| Work required |
Would you write out the full listing exactly, without any pictures?

| Data provided |
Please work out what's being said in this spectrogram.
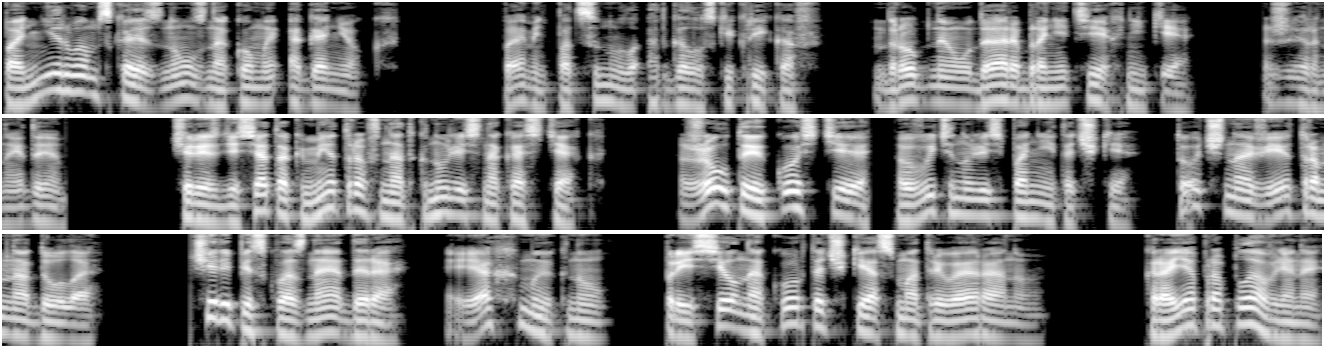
По нервам скользнул знакомый огонек. Память подсунула отголоски криков. Дробные удары бронетехники. Жирный дым. Через десяток метров наткнулись на костяк. Желтые кости вытянулись по ниточке. Точно ветром надуло. Черепе сквозная дыра. Я хмыкнул. Присел на корточки, осматривая рану. Края проплавлены,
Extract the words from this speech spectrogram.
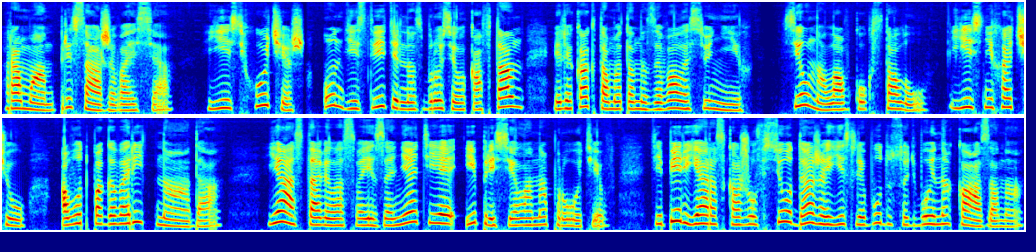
Роман, присаживайся». «Есть хочешь?» Он действительно сбросил кафтан, или как там это называлось у них. Сел на лавку к столу. «Есть не хочу, а вот поговорить надо». Я оставила свои занятия и присела напротив. Теперь я расскажу все, даже если буду судьбой наказана.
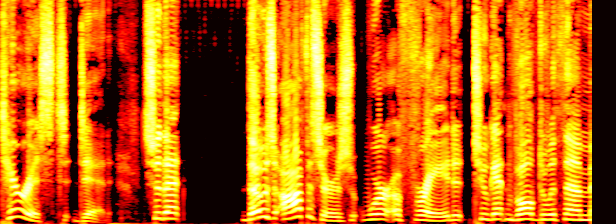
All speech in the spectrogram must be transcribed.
terrorists did, so that those officers were afraid to get involved with them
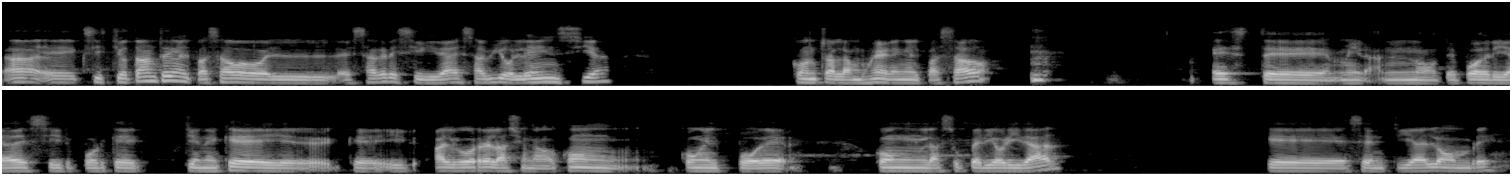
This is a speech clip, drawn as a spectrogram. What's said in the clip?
ah, eh, existió tanto en el pasado esa agresividad, esa violencia contra la mujer en el pasado, este, mira, no te podría decir porque tiene que, que ir algo relacionado con, con el poder, con la superioridad que sentía el hombre,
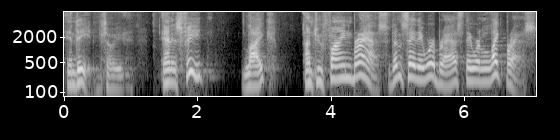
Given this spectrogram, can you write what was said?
indeed. So, and his feet, like unto fine brass. It doesn't say they were brass, they were like brass.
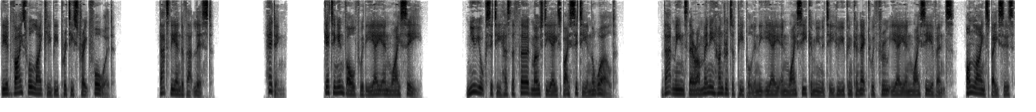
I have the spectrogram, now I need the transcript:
the advice will likely be pretty straightforward. That's the end of that list. Heading Getting involved with EANYC. New York City has the third most EAs by city in the world. That means there are many hundreds of people in the EANYC community who you can connect with through EANYC events, online spaces,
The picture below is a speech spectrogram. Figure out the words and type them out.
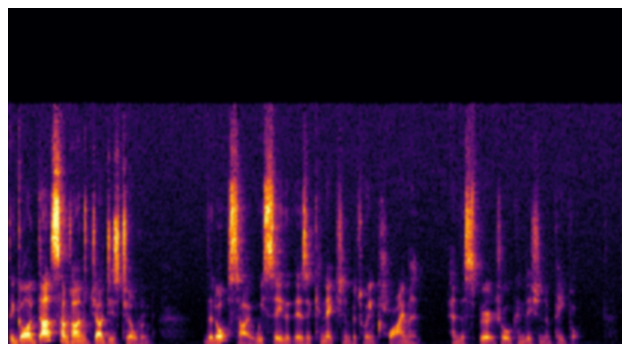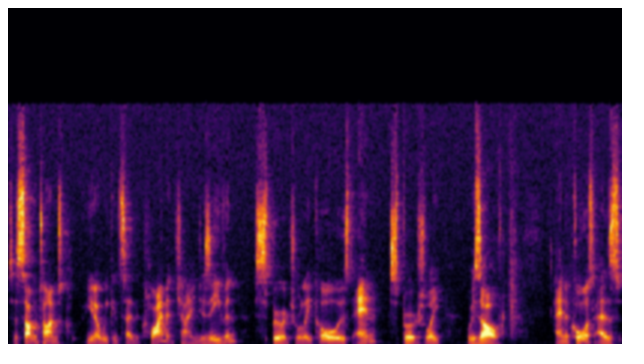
That God does sometimes judge his children. That also we see that there's a connection between climate and the spiritual condition of people. So sometimes, you know, we could say that climate change is even spiritually caused and spiritually resolved. And of course, as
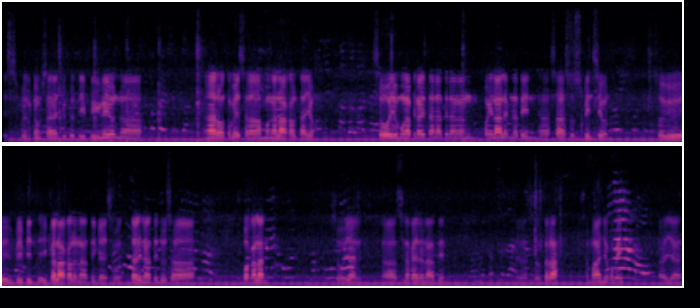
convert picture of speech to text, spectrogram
Guys, welcome sa Jugo TV. Ngayon, na araw to guys, sa mga lakal tayo. So, yung mga pinalitan natin ng pangilalim natin ah, sa suspension. So, bibint ikalakal na natin guys. So, dali natin doon sa bakalan. So, yan. Uh, sinakay na natin. Ayan, so, tara. Samahan nyo kami. Ayan.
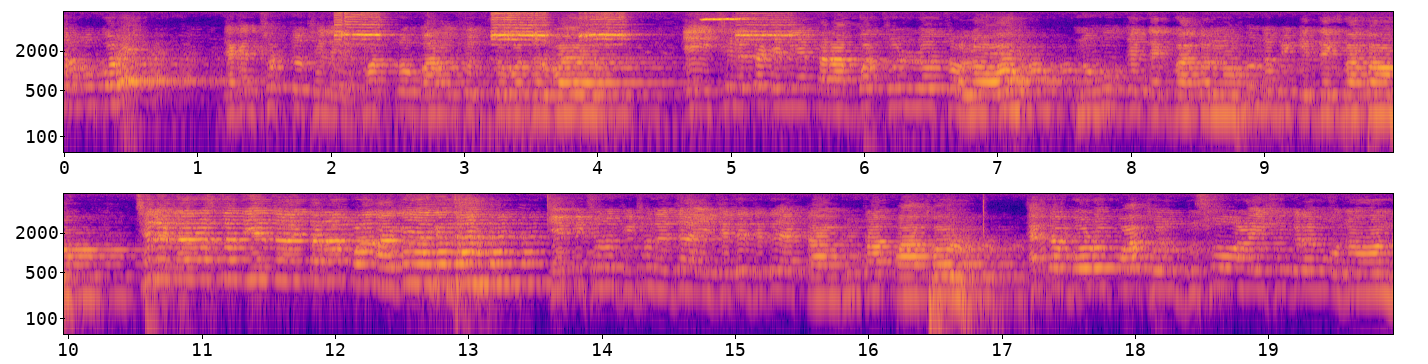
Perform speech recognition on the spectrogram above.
চালু করে। দেখেন ছোট্ট ছেলে, মাত্র বারো, চোদ্দ বছর বয়স। এই ছেলেটাকে নিয়ে তার আব্বা চলল, চলো। নুহুকে দেখবা তো নুহু নবীকে দেখবা তো। ছেলেটা রাস্তা দিয়ে যায়, তার আগে আগে যায়। এ পিছনে পিছনে যায়, যেতে যেতে একটা মোটা পাথর একটা বড় পাথর দুশো আড়াইশো গ্রাম ওজন।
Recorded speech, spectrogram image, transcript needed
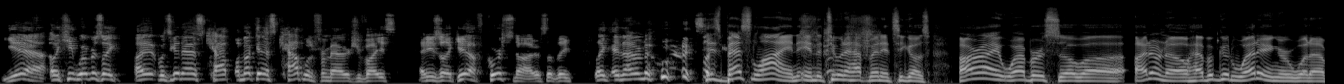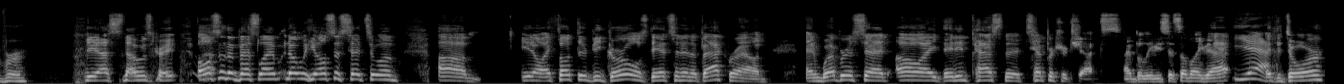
"Yeah," like he Weber's like, "I was gonna ask Cap, I'm not gonna ask Kaplan for marriage advice," and he's like, "Yeah, of course not," or something like, and I don't know. His best line in the two and a half minutes, he goes, "All right, Weber, so uh, I don't know, have a good wedding or whatever." Yes, that was great. Also, the best line. No, he also said to him, um, "You know, I thought there'd be girls dancing in the background." And Weber said, "Oh, I, they didn't pass the temperature checks. I believe he said something like that. Yeah, at the door."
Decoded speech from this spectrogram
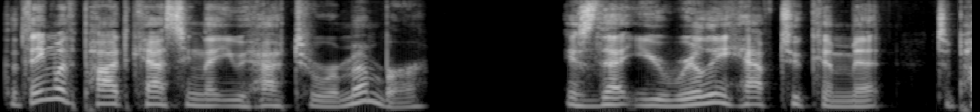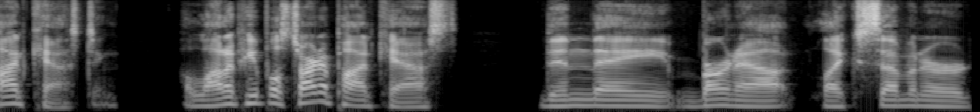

| Solution for this task |
Please work out what's being said in this spectrogram.
По нервам скользнул знакомый огонек. Память подсунула отголоски криков. Дробные удары бронетехники. Жирный дым. Через десяток метров наткнулись на костяк. Желтые кости вытянулись по ниточке. Точно ветром надуло. Черепе сквозная дыра. Я хмыкнул. Присел на корточки, осматривая рану. Края проплавлены,
Extract the words from this speech spectrogram.
Роман, присаживайся». «Есть хочешь?» Он действительно сбросил кафтан, или как там это называлось у них. Сел на лавку к столу. «Есть не хочу, а вот поговорить надо». Я оставила свои занятия и присела напротив. Теперь я расскажу все, даже если буду судьбой наказана.
All speech in the spectrogram must be transcribed.
terrorists did, so that those officers were afraid to get involved with them
This is a speech clip, drawn as a spectrogram. What's said in the clip?
ah, eh, existió tanto en el pasado esa agresividad, esa violencia contra la mujer en el pasado, este, mira, no te podría decir porque tiene que, que ir algo relacionado con, con el poder, con la superioridad que sentía el hombre,
Given this spectrogram, can you write what was said?
indeed. So, and his feet, like unto fine brass. It doesn't say they were brass, they were like brass.
I have the spectrogram, now I need the transcript:
the advice will likely be pretty straightforward. That's the end of that list. Heading Getting involved with EANYC. New York City has the third most EAs by city in the world. That means there are many hundreds of people in the EANYC community who you can connect with through EANYC events, online spaces,
The picture below is a speech spectrogram. Figure out the words and type them out.
That God does sometimes judge his children. That also we see that there's a connection between climate and the spiritual condition of people. So sometimes, you know, we could say that climate change is even spiritually caused and spiritually resolved. And of course, as
convert picture of speech to text, spectrogram
Guys, welcome sa Jugo TV. Ngayon, na araw to guys, sa mga lakal tayo. So, yung mga pinalitan natin ng pangilalim natin ah, sa suspension. So, bibint ikalakal na natin guys. So, dali natin doon sa bakalan. So, yan. Uh, sinakay na natin. Ayan, so, tara. Samahan nyo kami. Ayan.
Perform speech recognition on the spectrogram above.
চালু করে। দেখেন ছোট্ট ছেলে, মাত্র বারো, চোদ্দ বছর বয়স। এই ছেলেটাকে নিয়ে তার আব্বা চলল, চলো। নুহুকে দেখবা তো নুহু নবীকে দেখবা তো। ছেলেটা রাস্তা দিয়ে যায়, তার আগে আগে যায়। এ পিছনে পিছনে যায়, যেতে যেতে একটা মোটা পাথর একটা বড় পাথর দুশো আড়াইশো গ্রাম ওজন।
Recorded speech, spectrogram image, transcript needed
"Yeah," like he Weber's like, "I was gonna ask Cap, I'm not gonna ask Kaplan for marriage advice," and he's like, "Yeah, of course not," or something like, and I don't know. His best line in the two and a half minutes, he goes, "All right, Weber, so uh, I don't know, have a good wedding or whatever." Yes, that was great. Also, the best line. No, he also said to him, um, "You know, I thought there'd be girls dancing in the background." And Weber said, "Oh, I, they didn't pass the temperature checks. I believe he said something like that. Yeah, at the door."
Decoded speech from this spectrogram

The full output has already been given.